2. Have you validated your Premises ID and obtained barcode labels of each PIN number?
Go to and follow these three steps: 
1.    Enter your Premises ID (PIN) and have the system perform the validation.
2.    Verify that the address returned is correct.
3.    Select the style of label to use and generate a PDF Barcode file.

3. Are you keeping movement records of animals, people, equipment and other items on your farm?
Aggregate your records on movement of animals, vaccination, disease monitoring, biosecurity and everything that is needed for Secure Pork Supply. If you have that information ready, you will be in a good position for what your state veterinarian may ask of you if an outbreak takes place.

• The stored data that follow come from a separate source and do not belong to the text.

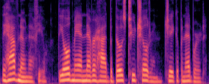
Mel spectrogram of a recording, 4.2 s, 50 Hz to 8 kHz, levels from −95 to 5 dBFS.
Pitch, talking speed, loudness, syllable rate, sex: 165 Hz, 230 wpm, -18 LUFS, 5.8 syllables/s, female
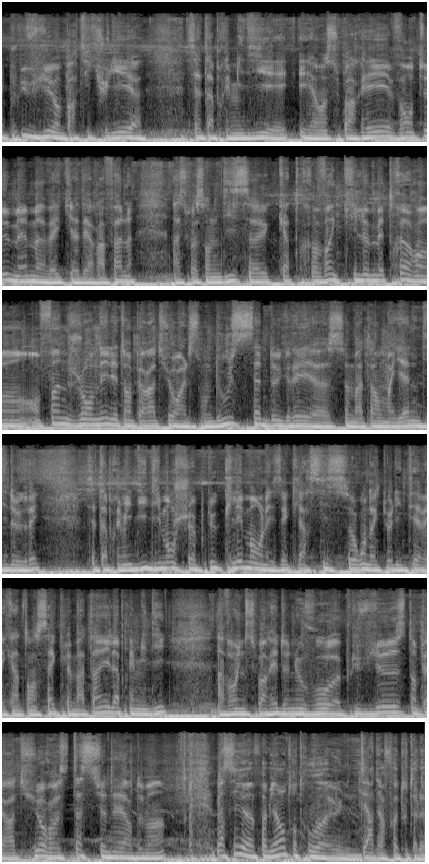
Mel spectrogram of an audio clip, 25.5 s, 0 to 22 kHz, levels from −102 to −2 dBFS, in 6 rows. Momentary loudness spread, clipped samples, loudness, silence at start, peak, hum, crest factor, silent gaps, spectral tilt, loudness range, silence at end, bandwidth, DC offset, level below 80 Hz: 3 LU; under 0.1%; -30 LUFS; 0 s; -16 dBFS; none; 14 dB; none; -4 dB/octave; 1 LU; 0 s; 16 kHz; under 0.1%; -34 dBFS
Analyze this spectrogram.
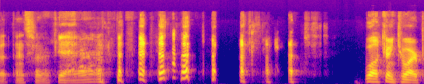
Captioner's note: laughs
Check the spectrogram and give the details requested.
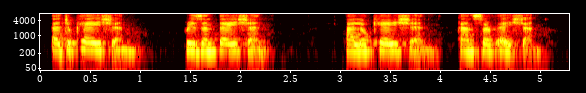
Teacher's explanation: so all these words are stressed on the third syllable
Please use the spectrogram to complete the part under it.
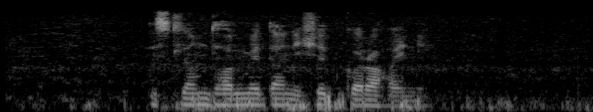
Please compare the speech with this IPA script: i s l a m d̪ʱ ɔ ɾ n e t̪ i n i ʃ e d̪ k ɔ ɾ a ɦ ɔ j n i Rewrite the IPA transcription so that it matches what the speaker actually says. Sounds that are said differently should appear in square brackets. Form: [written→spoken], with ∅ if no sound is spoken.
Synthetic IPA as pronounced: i s l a m d̪ʱ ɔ ɾ [n→m] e t̪ [i→a] n i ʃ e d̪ k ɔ ɾ a ɦ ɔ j n i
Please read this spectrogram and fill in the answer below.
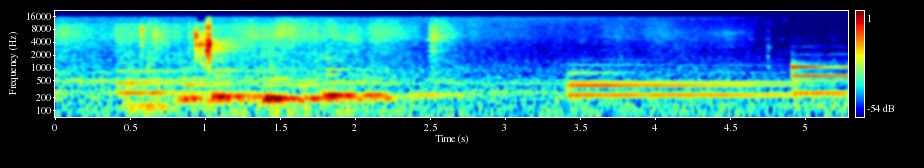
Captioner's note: lips smacking; gentle music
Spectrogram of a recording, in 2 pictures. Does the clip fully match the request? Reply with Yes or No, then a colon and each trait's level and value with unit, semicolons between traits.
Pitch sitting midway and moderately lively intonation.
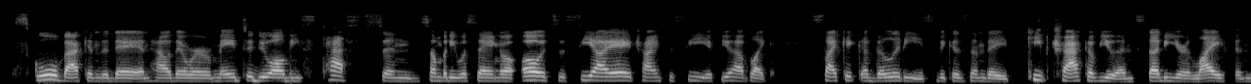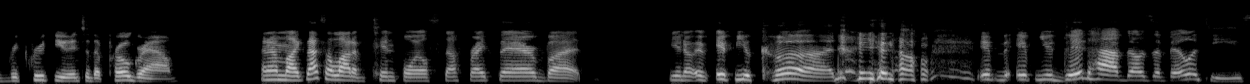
Yes: medium, 175 Hz; average, 4.1 semitones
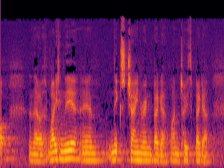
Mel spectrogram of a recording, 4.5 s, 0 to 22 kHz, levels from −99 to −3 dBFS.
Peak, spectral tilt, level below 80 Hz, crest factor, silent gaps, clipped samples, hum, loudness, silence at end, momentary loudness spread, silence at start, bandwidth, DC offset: -8 dBFS; -5 dB/octave; -56 dBFS; 16 dB; none; under 0.1%; none; -23 LUFS; 0 s; 10 LU; 0 s; 15 kHz; under 0.1%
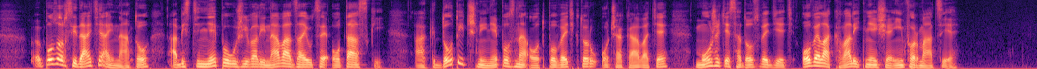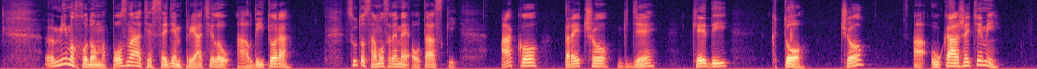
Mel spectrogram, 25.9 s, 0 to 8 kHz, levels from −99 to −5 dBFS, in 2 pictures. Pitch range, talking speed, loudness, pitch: 90-125 Hz, 95 wpm, -16 LUFS, 100 Hz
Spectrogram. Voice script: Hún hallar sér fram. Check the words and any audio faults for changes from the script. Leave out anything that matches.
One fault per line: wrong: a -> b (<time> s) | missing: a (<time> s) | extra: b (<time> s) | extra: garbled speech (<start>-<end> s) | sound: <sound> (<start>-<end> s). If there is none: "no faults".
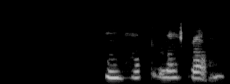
missing: sér (1.8 s)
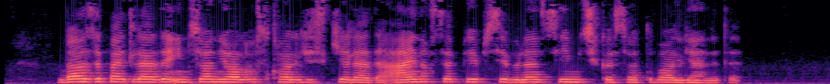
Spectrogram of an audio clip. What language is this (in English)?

4. If a FAD occurs, have you completed the paperwork to immediately file an indemnity claim?
If a producer plans to file an indemnity claim for animals infected with a FAD, they must make sure the indemnity is approved by USDA before the animal is euthanized – indemnity only applies to live animals. USDA will not approve claims for dead animals if the producer did not apply and they did not approve the indemnity claim in advance. The federal government is authorized to pay up to 100% of fair market value. This means they may not cover the total value, so producers should understand this when applying. To speed the approval process along, it is good to keep the farm’s database of daily mortalities up to date.

5. What do you need to file an indemnity claim?
To apply for an indemnity claim, producers must have a Dun and Bradstreet Data Universal Numbering System (DUNS) number and be currently registered in the System for Award Management (SAM) database to receive an indemnity payment from USDA APHIS. Each business entity at each location will need its own DUNS number and SAM. The DUNS number can be applied for one time. The SAM needs to be updated annually. There is no cost to apply for a DUNS and SAM. However, you must apply for the DUNS number first. You should apply for your DUNS number and SAM now.
Find out more

Register at Dun and Bradstreet (MUST DO THIS FIRST) 

6. Is your biosecurity plan up-to-date?
Work with your veterinarian to develop a biosecurity plan. If you’ve already done this, review your current plan and compare it to the biosecurity plan at

7. Have you accessed your individual farm needs if a mass mortality plan is necessary?
What is the size of your farm, number of animals and weight of animals at the time of the event? Do you have access to available farmland for possible disposal? 

8. Have you updated your emergency contact list? 
Who is on your list? Keep phone numbers accessible for your veterinarian, local public health and emergency management officials, regional EPA representative and your state veterinarian.

9. Are you monitoring for disease?
Observe, record, report, sample. Learn how to recognize when animals look “off” due to a possible FAD. Keep records and report any abnormalities. Work with your veterinarian to learn how to collect samples in the event they might be used to test for disease during an outbreak.

Pyburn says he’s grateful to the producers, state veterinarian and USDA for taking this exercise seriously. 

“It revealed a lot of questions we need to answer. It gave us plenty to work on going into 2020, hopefully on something that we've never really got to do,” he says.